HOUSTON – (By Cynthia Lescalleet for Realty News Report) – For 36 years Trees for Houston has distributed and planted trees – about 600,000 to date — around greater Houston. More recently, the non-profit urban tree organization also has seeded a green-filled future with plans for a permanent campus, one that consolidates its functions and will enable its capacity to plant more, reach more and teach more.
Located in Garden Oaks, on Houston’s near northwest side, the future facility’s 1.5 acre site was formerly home to an equipment rental agency at 2001 W. 34thSt., just west of Ella Boulevard.
The total project investment, including land and multi-use building, is estimated at $8.8 million. About $6.5 million has already been raised through the entity’s quiet, early phase of a fundraising campaign, dubbed Taking Root.

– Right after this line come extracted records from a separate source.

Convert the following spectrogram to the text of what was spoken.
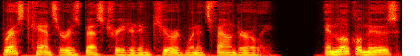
Breast cancer is best treated and cured when it's found early. In local news,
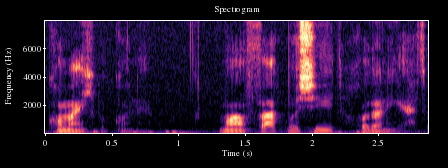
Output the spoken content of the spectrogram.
کمک بکنه. موفق باشید. خدا نگهدار.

Given a lead gift of $3 million from The Kinder Foundation, the project — fittingly announced today on Earth Day — is expected to break ground on an eight-month buildout in December 2021. Other major gifts include $1 million from Kyle and John Kirksey Sr.; $750,000 from Chevron, a longstanding supporter of Trees for Houston; and $500,000 from the Ruth and Ted Bauer Family Foundation and the C.T Bauer Foundation.

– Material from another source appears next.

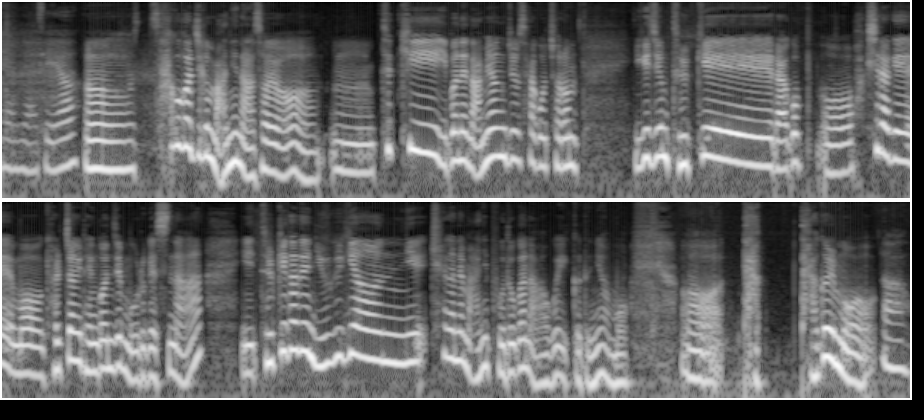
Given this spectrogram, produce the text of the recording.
네, 안녕하세요. 어, 사고가 지금 많이 나서요. 음, 특히 이번에 남양주 사고처럼 이게 지금 들깨라고 어, 확실하게 뭐 결정이 된 건지 는 모르겠으나 이 들깨가 된 유기견이 최근에 많이 보도가 나오고 있거든요. 뭐 어, 닭 닭을 뭐 아.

The so-called Kinder Campus components include an onsite tree nursery, office space and an indoor-outdoor education center. Designed by Kirksey Architecture and Lauren Griffith Associates, the incipient campus will have several “green” features, such as a cistern to catch rainwater for irrigation and permeable surface area.
Having a tree nursery on the Kinder Campus “will be a game changer in our growing capacity to meet the needs of those we serve, including local municipalities, parks, schools, nonprofits, community partners and individuals,” said Barry Ward, Trees for Houston’s executive director.

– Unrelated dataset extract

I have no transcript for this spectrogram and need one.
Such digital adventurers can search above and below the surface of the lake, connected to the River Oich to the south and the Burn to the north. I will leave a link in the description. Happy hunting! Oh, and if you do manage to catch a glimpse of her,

Currently, the organization has two main tree farms and a network of smaller private tree farms. Their consolidation will boost annual tree distribution by an estimated 20 percent, Ward said, and will enable a more equitable regional distribution by supporting neighborhood greening initiatives. In part this will be due to easier access to centralized tree distribution during the week and on weekends rather than the more limited pick-up times and access to private tree farms.
Over the past year, Trees for Houston has distributed and planted nearly 20,000 trees in locations like Memorial Park, Houston Arboretum, SPARK parks and Houston Zoo, as well as along esplanades, bayous and trails. Its goal is to reach 100,000 new trees within the next five years.
Planning, planting and protecting trees are a Trees for Houston commitment The Kinder Foundation is proud to support, said Nancy Kinder, foundation president and CEO.
In addition to accommodating more trees, the Kinder Campus will provide Trees for Houston with the facilities that better engage volunteers and accommodate educational opportunities that foster appreciation of natural resources.
The site has been razed into a patch of dirt and concrete and awaits its reboot into a campus, Ward said. Last week, the fundraising campaign reached a critical milestone, he noted, triggering the campus announcement, just in time for Earth Day.
April 22, 2021 Realty News Report Copyright 2021
Image CREDIT: Trees for Houston rendering by Kirksey Architecture and Lauren Griffith Associates
For more about Texas real estate, check out the book Houston 2020: America’s Boom Town – An Extreme Close Up by Ralph Bivins. Available on Amazon http://tiny.cc/4a2g6y
File: Growing a New Campus for Trees of Houston
Earth Day Note: New timber office tower announced by Hines in Fort Lauderdale.